Dexedrine Addiction

Dexedrine addiction is no different from alcoholism or an addiction to any other substance. However, no one is prescribed alcohol or cocaine for medical reasons. Many individuals who abuse stimulant medication such as Dexedrine find that they become dependent on the drug. Their reason for use becomes a need, they feel they need the medication to get by in their day to day lives.

While it is true that the drugs themselves are highly addictive, not everyone who takes Dexedrine becomes an addict. Drug tolerance is basically the body's ability to adapt to the presence of a drug. When narcotic substances are taken regularly for a length of time, the body does not respond to them as well. Tolerance then becomes defined as a state of progressively decreased responsiveness to a drug as a result of which a larger dose of the drug is needed to achieve the effect originally obtained by a smaller dose.

There is a difference between Dexedrine dependence and addiction. Dexedrine dependence occurs when tolerance builds up and the body needs the drug in order to function. Withdrawal symptoms will begin if the drug is stopped abruptly. On the other hand, when a person is dependent on the regular use of Dexedrine to satisfy physical, emotional, and psychological needs, they are addicted to Dexedrine. Physical dependence exists as well, but the drug has become a way to cope with all kinds of uncomfortable feelings.

Many prescription drug addicts do begin by needing the drug they are prescribed for medical reasons. Somewhere along the line, however, the drug begins to take over their lives and becomes more important than anything else. Nothing will stop them from getting their drug of choice.

It may be difficult to understand how someone could let this happen. How could someone who is reasonably intelligent and sophisticated in regards to drug addiction become an addict? Addiction has nothing to do with intelligence. And addiction to prescription drugs is no different than any other substance abuse problem. Many people in the medical profession abuse prescription drugs. Health care providers may have a slightly higher rate of addiction due to both the stressful nature of the work and their relatively easy access to supplies of narcotics. Clearly, the potential risks and dangers involved with taking narcotics are not unknown among health care providers. This, however, doesn’t stop someone from becoming an addict.

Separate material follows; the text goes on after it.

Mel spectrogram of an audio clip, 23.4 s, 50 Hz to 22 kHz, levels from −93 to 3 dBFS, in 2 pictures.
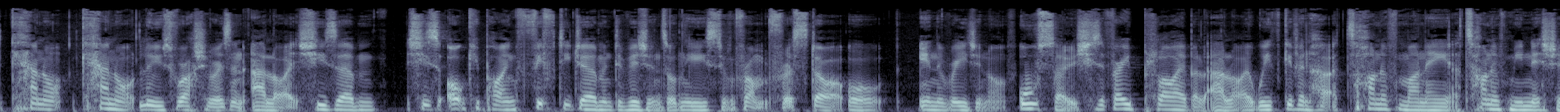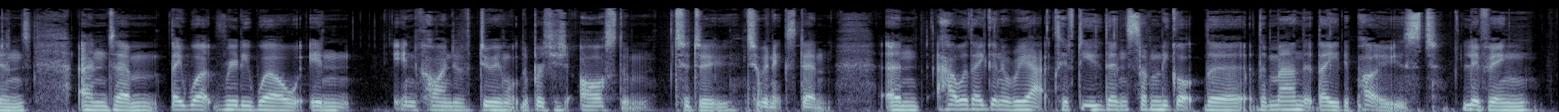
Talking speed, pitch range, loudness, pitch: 215 wpm, 130-150 Hz, -23 LUFS, 140 Hz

Along with addiction, there are addictive behaviors that are quite common among Dexedrine addicts. Lying, keeping secrets, hiding pills and obsessively counting them, making unnecessary emergency room visits and constantly "doctor shopping." As the addiction escalates, engaging in such illegal activities as stealing prescription pads, committing forgery, and buying drugs off the street is also quite common behavior.

  • Drug Facts
  • extroamphetamine (Dexedrine) is an amphetamine, belonging to the group of medicines called central nervous system (CNS) stimulants it is a Schedule II controlled substance.
  • Dexedrine is manufactured in orange 5mg, 10mg, 20mg tablets and 5mg, 10mg, and 15mg clear and brown capsules.
  • The symptoms of a Dexedrine overdose are: abdominal cramps, coma, confusion, convulsions, depression, diarrhea, fatigue, hallucinations, high fever, heightened reflexes, high or low blood pressure, irregular heartbeat, nausea, panic, rapid breathing, restlessness, tremor, and vomiting
  • Dexedrine was developed in the 1920's and initially used to treat depression and obesity, but since then, stringent controls have greatly reduced medical use.